Now that you know the path loss, you can consider some other factors like transmitter power (Pt). You can express it in dBm ( milliwatt reference). Assume a power of 400 mW.

dBm = 10log (Pt/1mW) = 10log(400) = 26 dBm

Knowing the path loss and the transmitter power, you can figure the received power. Pr will also be in dBm.

Pr = Pt – FSPL = 26 – 80 = –54 dBm

Now let’s add the antenna gains. The formulas assume isotropic antennas. This gives an antenna gain (G) of 1. A dipole or its equivalent has some gain—specifically, a 1.64 power ratio that translates to a gain of 2.15 dB. If both transmitter and receiver use a dipole, the calculation goes like this:

Pr = Pt + Gt + Gr – FSPL = 26 + 2.15 + 2.15 – 80 = –49.7 dBm

The missing quantity in all this is receiver sensitivity (R). This is a specification of all wireless receivers, and is the smallest signal the receiver can process.

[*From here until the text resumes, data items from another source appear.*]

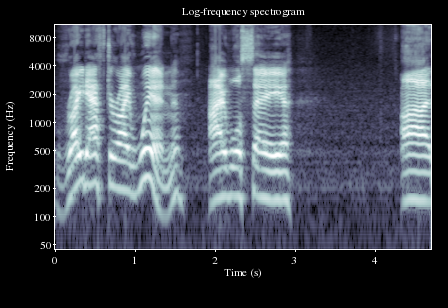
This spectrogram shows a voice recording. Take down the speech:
right after I win, I will say uh,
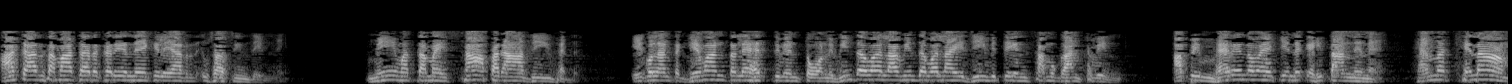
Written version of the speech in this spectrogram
ආචාර සමාචාර කරේ නැහැ කියලා යාට උසස්ින් දෙන්නේ. මේවා තමයි සාපරාධී වැඩ. ඒගොල්ලන්ට ගෙවන්ට ලැහැත්ති වෙන්න ඕනේ. විඳවලා විඳවලා ඒ ජීවිතයෙන් සමුගන්ට වෙන්නේ. අපි මැරෙනවා කියන එක හිතන්නේ නැහැ. හැම කෙනාම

It is given in – dBm. Assume a value of -98 dBm. As you can see, since -47 dBm is greater power level than -98 dBm, the receiver will get enough power with a good margin.

Using the transmit power, receiver sensitivity, and antenna gains, you can compute the maximum path loss for this combination.

FSPL (max) = Pt + Gt + Gr – R = 26 + 4.3 – (- 98) = 128.3 dB

From this figure you can rearrange the FSPL formula and calculate the maximum possible range (d) for this situation. The math is left to you but the range is 25.8 km.

For any given design, you can use this process to get a first approximation how your system will work. You can play around with the factors and optimize your design. Just remember we are using LOS FSPL. There are no obstacles between transmit and receive antennas. If you introduce walls, trees, etc., you will need to increase path loss accordingly. Reflections and multipath, diffraction, and scattering are also not accounted for. Attenuation estimates for these factors are available, but beyond the scope of this blog. For a first estimate, just be sure you have extra margin (say 20%) to ensure a reliable link.

Looking for parts? Check out SourceESB.

Download this article in .PDF format
This file type includes high resolution graphics and schematics when applicable.
TAGS: Wireless
Hide comments


  • Allowed HTML tags: <em> <strong> <blockquote> <br> <p>

Plain text

  • No HTML tags allowed.
  • Web page addresses and e-mail addresses turn into links automatically.
  • Lines and paragraphs break automatically.